On a peak sitting above the Hudson River, the Cloisters is an inquisitive structural jigsaw, its numerous parts comprised of different European religious communities and other noteworthy structures. Worked during the 1930s to house the Metropolitan Museum’s medieval fortunes, its frescoes, woven artworks, and canvases are set in displays that lounge around a sentimental patio, associated with fantastic passages and finished off with Moorish earthenware rooftops. Among its numerous uncommon fortunes is the bewildering embroidered artwork arrangement The Hunt of the Unicorn (1495–1505).
Likewise worth searching out is the astoundingly all around safeguarded fifteenth century Annunciation Triptych (Merode Altarpiece). At that point, there’s the dazzling French twelfth century Saint-Guilhem and Bonnefant houses, the last including plants utilized in medieval medication, enchantment, service, and human expressions, and with sees over the Hudson River.

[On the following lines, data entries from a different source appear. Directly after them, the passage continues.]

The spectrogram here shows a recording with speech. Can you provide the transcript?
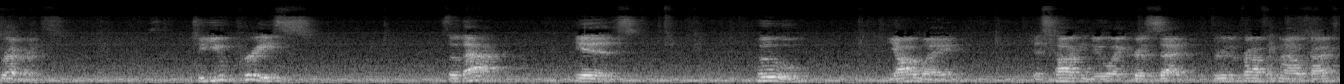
Reverence. To you priests, so that is who Yahweh is talking to, like Chris said, through the prophet Malachi,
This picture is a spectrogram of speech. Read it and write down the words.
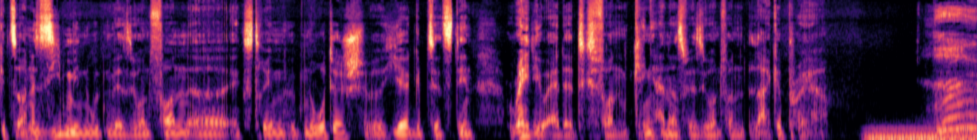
Gibt's auch eine sieben Minuten Version von, äh, extrem hypnotisch. Äh, hier gibt's jetzt den Radio Edit von King Hannahs Version von Like a Prayer. Life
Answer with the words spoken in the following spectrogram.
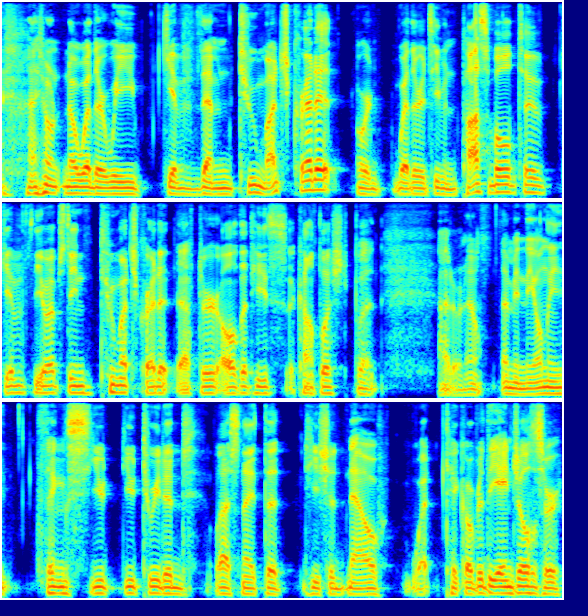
I don't know whether we give them too much credit or whether it's even possible to give Theo Epstein too much credit after all that he's accomplished, but I don't know. I mean, the only things you you tweeted last night that he should now what take over the Angels or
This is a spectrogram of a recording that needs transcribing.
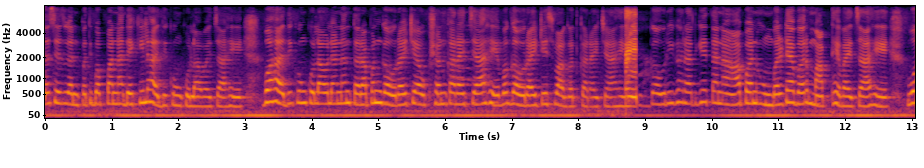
तसेच गणपती बाप्पांना देखील हळदी कुंकू लावायचं आहे. व हळदी कुंकू लावल्यानंतर आपण गौराईचे औक्षण करायचे आहे व गौराईचे स्वागत करायचे आहे. गौरी घरात घेताना आपण उंबरट्यावर माप ठेवायचं आहे व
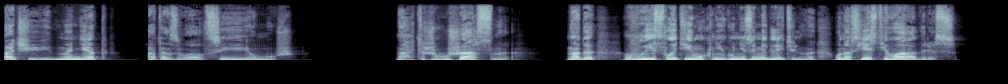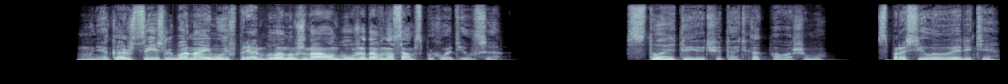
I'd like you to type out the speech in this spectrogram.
«Очевидно, нет», — отозвался ее муж. «Но это же ужасно! Надо выслать ему книгу незамедлительно. У нас есть его адрес». «Мне кажется, если бы она ему и впрямь была нужна, он бы уже давно сам спохватился». «Стоит ее читать, как по-вашему?» — спросила Верити.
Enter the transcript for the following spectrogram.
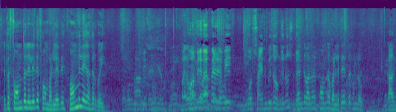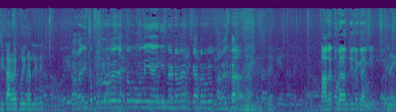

Your ticket allows you three-day admission to the Cloisters just as the Metropolitan Museum of Art and the Met Breuer. Note that despite the fact that the Dyckman St metro station looks nearest to the exhibition hall, there are steep dangerous strides between the station and the passageway; utilize 190th St station rather and stroll through the recreation center.